> **WORK ITEM**: Produce a word-for-word copy of the data below.

═══ DATA EXTRACT

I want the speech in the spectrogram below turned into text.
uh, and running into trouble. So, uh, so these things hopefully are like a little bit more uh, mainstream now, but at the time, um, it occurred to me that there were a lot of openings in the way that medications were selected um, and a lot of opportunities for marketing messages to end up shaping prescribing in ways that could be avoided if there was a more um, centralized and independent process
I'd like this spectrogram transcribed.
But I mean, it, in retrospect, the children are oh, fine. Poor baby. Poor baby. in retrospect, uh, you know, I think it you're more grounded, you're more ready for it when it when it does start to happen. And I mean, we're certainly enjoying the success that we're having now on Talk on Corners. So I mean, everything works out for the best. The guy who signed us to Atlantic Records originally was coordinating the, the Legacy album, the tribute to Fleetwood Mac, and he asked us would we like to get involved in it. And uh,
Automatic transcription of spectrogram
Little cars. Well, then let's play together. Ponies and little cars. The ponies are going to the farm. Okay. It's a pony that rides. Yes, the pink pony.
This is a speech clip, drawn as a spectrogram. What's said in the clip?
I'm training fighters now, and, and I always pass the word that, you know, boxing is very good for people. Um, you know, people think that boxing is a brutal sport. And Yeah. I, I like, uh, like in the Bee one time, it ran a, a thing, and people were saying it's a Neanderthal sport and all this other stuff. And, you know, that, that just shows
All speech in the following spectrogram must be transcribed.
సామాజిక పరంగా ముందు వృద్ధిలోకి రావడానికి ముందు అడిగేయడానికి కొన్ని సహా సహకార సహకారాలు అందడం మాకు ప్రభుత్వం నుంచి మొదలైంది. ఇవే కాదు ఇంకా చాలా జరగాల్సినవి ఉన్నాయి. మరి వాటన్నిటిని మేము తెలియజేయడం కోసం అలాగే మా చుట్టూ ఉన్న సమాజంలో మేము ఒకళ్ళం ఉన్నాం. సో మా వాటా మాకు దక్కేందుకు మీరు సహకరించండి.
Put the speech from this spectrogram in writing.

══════

> **FINAL ANSWER**:
I want the speech in the spectrogram below turned into text.
uh, and running into trouble. So, uh, so these things hopefully are like a little bit more uh, mainstream now, but at the time, um, it occurred to me that there were a lot of openings in the way that medications were selected um, and a lot of opportunities for marketing messages to end up shaping prescribing in ways that could be avoided if there was a more um, centralized and independent process
I'd like this spectrogram transcribed.
But I mean, it, in retrospect, the children are oh, fine. Poor baby. Poor baby. in retrospect, uh, you know, I think it you're more grounded, you're more ready for it when it when it does start to happen. And I mean, we're certainly enjoying the success that we're having now on Talk on Corners. So I mean, everything works out for the best. The guy who signed us to Atlantic Records originally was coordinating the, the Legacy album, the tribute to Fleetwood Mac, and he asked us would we like to get involved in it. And uh,
Automatic transcription of spectrogram
Little cars. Well, then let's play together. Ponies and little cars. The ponies are going to the farm. Okay. It's a pony that rides. Yes, the pink pony.
This is a speech clip, drawn as a spectrogram. What's said in the clip?
I'm training fighters now, and, and I always pass the word that, you know, boxing is very good for people. Um, you know, people think that boxing is a brutal sport. And Yeah. I, I like, uh, like in the Bee one time, it ran a, a thing, and people were saying it's a Neanderthal sport and all this other stuff. And, you know, that, that just shows
All speech in the following spectrogram must be transcribed.
సామాజిక పరంగా ముందు వృద్ధిలోకి రావడానికి ముందు అడిగేయడానికి కొన్ని సహా సహకార సహకారాలు అందడం మాకు ప్రభుత్వం నుంచి మొదలైంది. ఇవే కాదు ఇంకా చాలా జరగాల్సినవి ఉన్నాయి. మరి వాటన్నిటిని మేము తెలియజేయడం కోసం అలాగే మా చుట్టూ ఉన్న సమాజంలో మేము ఒకళ్ళం ఉన్నాం. సో మా వాటా మాకు దక్కేందుకు మీరు సహకరించండి.
Put the speech from this spectrogram in writing.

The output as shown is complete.